Programming the AM29F016B
The TL866 cannot be used the AM29F016B directly. You need a specific adapter to program the flash in parts or use a programmer that is capable to program memories with 48 pins. The AM29F016B is a TSOP-48 SMD chip.
To program the flash I used my SuperPro 610P programmer. But you can use the newer XGecu Black T48 TL866-3G programmers available on Ali Express. With a TSOP-48 to DIP-48 adapter, you can easily program the content of the flash from the YRW801-M – Yamaha – 1993.rom file available on the project GitHub.
Here are the steps to program the flash using the SuperPro 610P:
- Connect the programmer to the PC and execute the SuperPro 610P programmer software.
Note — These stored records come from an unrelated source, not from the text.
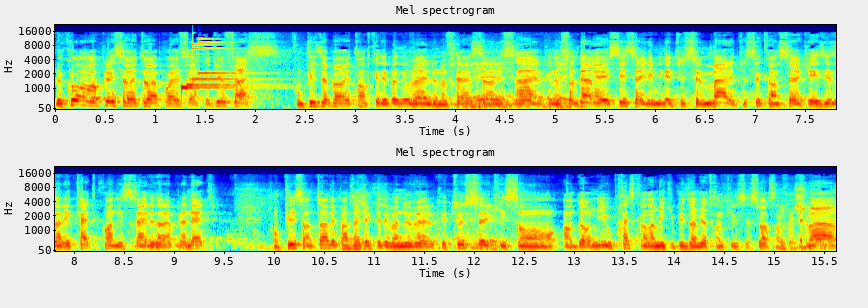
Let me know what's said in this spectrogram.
Le cours en replay sur etoa.fr, que Dieu fasse qu'on puisse d'abord étendre que des bonnes nouvelles de nos frères et sœurs d'Israël, que nos soldats réussissent à éliminer tout ce mal et tout ce cancer qui existe dans les quatre coins d'Israël et dans la planète, qu'on puisse entendre et partager que des bonnes nouvelles, que tous ceux qui sont endormis ou presque endormis, qui puissent dormir tranquille ce soir sans cauchemar,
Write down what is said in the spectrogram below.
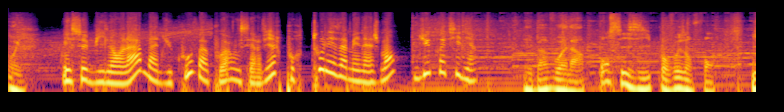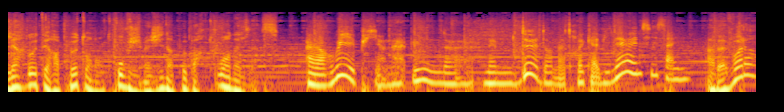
Oui. Et ce bilan-là, bah, du coup, va pouvoir vous servir pour tous les aménagements du quotidien. Et ben voilà, pensez-y pour vos enfants. L'ergothérapeute, on en trouve, j'imagine, un peu partout en Alsace. Alors oui, et puis il y en a une, euh, même deux dans notre cabinet à Ensisheim. Ah ben voilà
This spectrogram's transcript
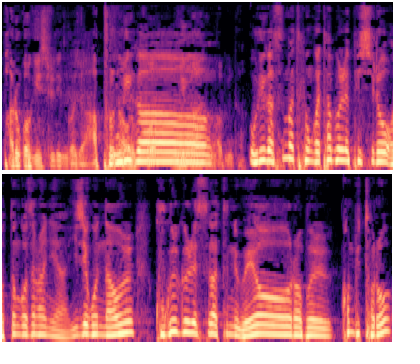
바로 거기 실린 거죠. 앞으로 우리가 거 우리가. 우리가 스마트폰과 타블렛 PC로 어떤 것을 하냐, 이제 곧 나올 구글 글래스 같은 웨어러블 컴퓨터로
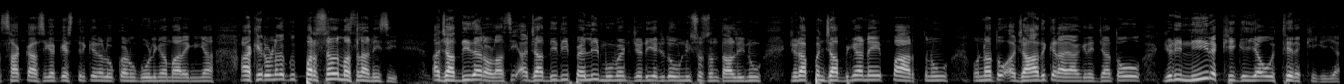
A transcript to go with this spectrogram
ਸਾਕਾ ਸੀਗਾ, ਕਿਸ ਤਰੀਕੇ ਨਾਲ ਲੋਕਾਂ ਨੂੰ ਗੋਲੀਆਂ ਮਾਰੀਆਂ ਗਈਆਂ, ਆਖਿਰ ਉਹਨਾਂ ਦਾ ਕੋਈ ਪਰਸਨਲ ਮਸਲਾ ਨਹੀਂ ਸੀ, ਆਜ਼ਾਦੀ ਦਾ ਰੌਲਾ ਸੀ, ਆਜ਼ਾਦੀ ਦੀ ਪਹਿਲੀ ਮੂਵਮੈਂਟ ਜਿਹੜੀ ਹੈ ਜਦੋਂ 1947 ਨੂੰ ਜਿਹੜਾ ਪੰਜਾਬੀਆਂ ਨੇ ਭਾਰਤ ਨੂੰ ਉਹਨਾਂ ਤੋਂ ਆਜ਼ਾਦ ਕਰਾਇਆ ਅੰਗਰੇਜ਼ਾਂ ਤੋਂ, ਜਿਹੜੀ ਨੀਂਹ ਰੱਖੀ ਗਈ ਆ ਉਹ ਇੱਥੇ ਰੱਖੀ ਗਈ ਆ।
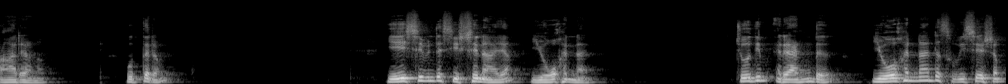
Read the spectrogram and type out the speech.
ആരാണ്? ഉത്തരം യേശുവിന്റെ ശിഷ്യനായ യോഹന്നാൻ. ചോദ്യം രണ്ട് യോഹന്നാന്റെ സുവിശേഷം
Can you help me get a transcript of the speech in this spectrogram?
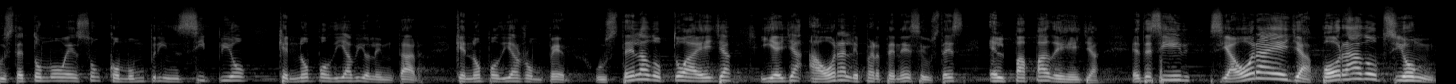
Usted tomó eso como un principio que no podía violentar, que no podía romper. Usted la adoptó a ella y ella ahora le pertenece. Usted es el papá de ella. Es decir, si ahora ella por adopción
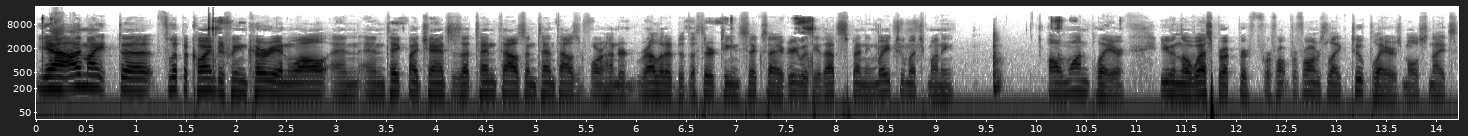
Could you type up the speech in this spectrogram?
Yeah, I might uh, flip a coin between Curry and Wall and, and take my chances at 10,000, 10,400 relative to the 13.6. I agree with you. That's spending way too much money on one player, even though Westbrook perform, performs like two players most nights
- Click Device and search for AM29F016B. Click OK.
- Insert the flash on the adapter, and the adapter to the ZIF Socket and lock it.
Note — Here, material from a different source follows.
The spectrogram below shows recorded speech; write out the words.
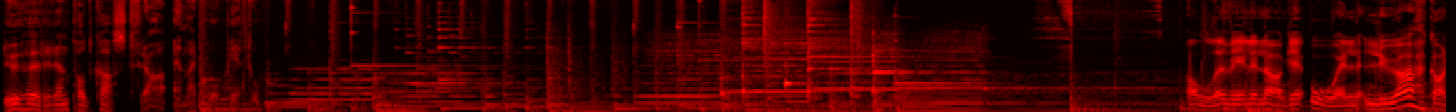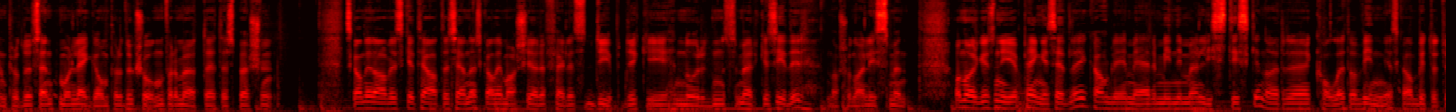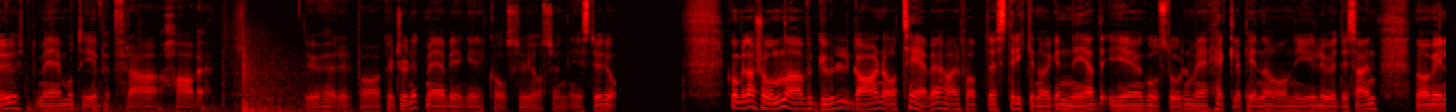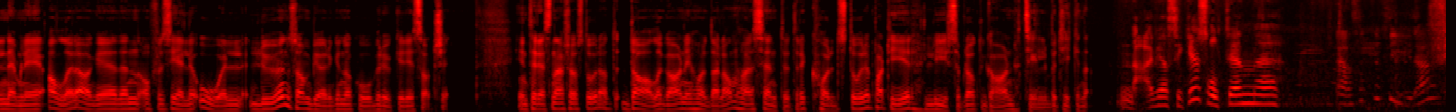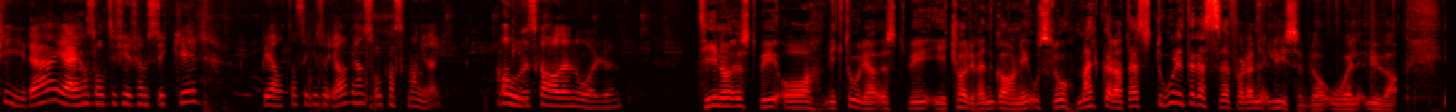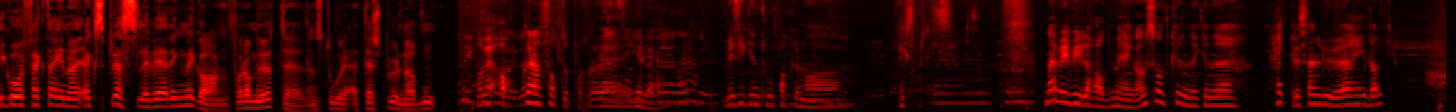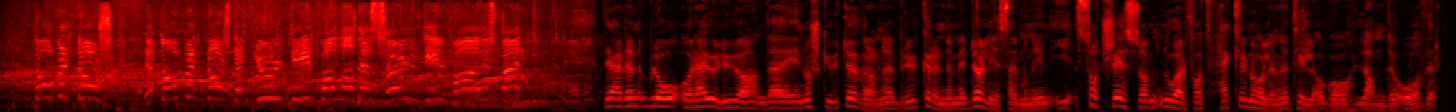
Du hører en podkast fra NRK P2. Alle vil lage OL-lua. Garnprodusent må legge om produksjonen for å møte etterspørselen. Skandinaviske teaterscener skal i mars gjøre felles dypdykk i Nordens mørke sider, nasjonalismen. Og Norges nye pengesedler kan bli mer minimalistiske når Collett og Vinje skal byttet ut med motiv fra havet. Du hører på Kulturnytt med Birger Kolsrud Jåsund i studio. Kombinasjonen av gull, garn og TV har fått Strikke-Norge ned i godstolen med heklepinne og ny luedesign. Nå vil nemlig alle lage den offisielle OL-luen som Bjørgen og co. bruker i Sotsji. Interessen er så stor at Dale Garn i Hordaland har sendt ut rekordstore partier lyseblått garn til butikkene. Nei, vi har sikkert solgt igjen eh, Jeg har solgt til fire. fire. Jeg har solgt til fire-fem stykker. Beate har sikkert Ja, vi har solgt ganske mange i dag. Alle skal ha den OL-luen. Tina Østby og Victoria Østby i Tjorven Garn i Oslo merker at det er stor interesse for den lyseblå OL-lua. I går fikk de inn ei ekspresslevering med garn for å møte den store etterspurnaden. Nå har vi akkurat fått på eh, hylla. Vi fikk inn to pakker nå ekspress. Nei, vi ville ha det med en gang, sånn at kundene kunne hekle seg en lue i dag. Dobbelt norsk! Det er dobbelt norsk! Det er gull til Falla, det er sølv til Faresberg! Det er den blå og røde lua de norske utøverne bruker under medaljeseremonien i Sotsji, som nå har fått heklenålene til å gå landet over.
- Click Load file and select the YRW801-M – Yamaha – 1993.rom file. Click OK.
- Click Blank check to ensure you have a blank flash.
- If you receive a message saying Blank_Check OK, then move forward with the programming process. Otherwise, click Erase to erase the memory and wait until it gets erased.
- Click Program to start the programming process. After a few seconds you should receive a message saying Program OK!.
Noise on the main output
Noise on the main audio jack can have multiple causes. From a faulty Adafruit A1334 module to issues with the RAM chips or with the flash used to store the MIDI samples. The strategy to troubleshoot depends on which stage you are on the build process.
One of the reasons I recommend soldering the module as the last piece on the board is to check if you have a faulty module. If you don’t solder it, you can replace the module you have on the board by a new one and check if the noise goes away.
But more common causes to noise on the main audio output are more related to issues with one of the memories (RAM or Flash).
Here you see an example of a faulty cartridge with noise on the output. When running the moontest.com tool we can see that one of the memory banks is faulty, thus causing issues when the YMF278 tries to copy samples over the RAM to use with tracks.
On the board, Bank1 is the memory located closer to the board of the PCB. You will need to use hot air to de-solder the chip and replace it by a new one.
The moontest tool can be downloaded from Alex Wierzbowsky github repo at Wierzbowsky/MoonTest: Wozblaster/Moonsound card on-board RAM tester (github.com)
- Blasting Sound for your MSX – The Wozblaster (Reloaded) – The Retro Hacker
- cristianoag/wozblaster: Repository to host source files for the Wozblaster Reloaded (github.com)
- Montando o Wozblaster Reloaded – YouTube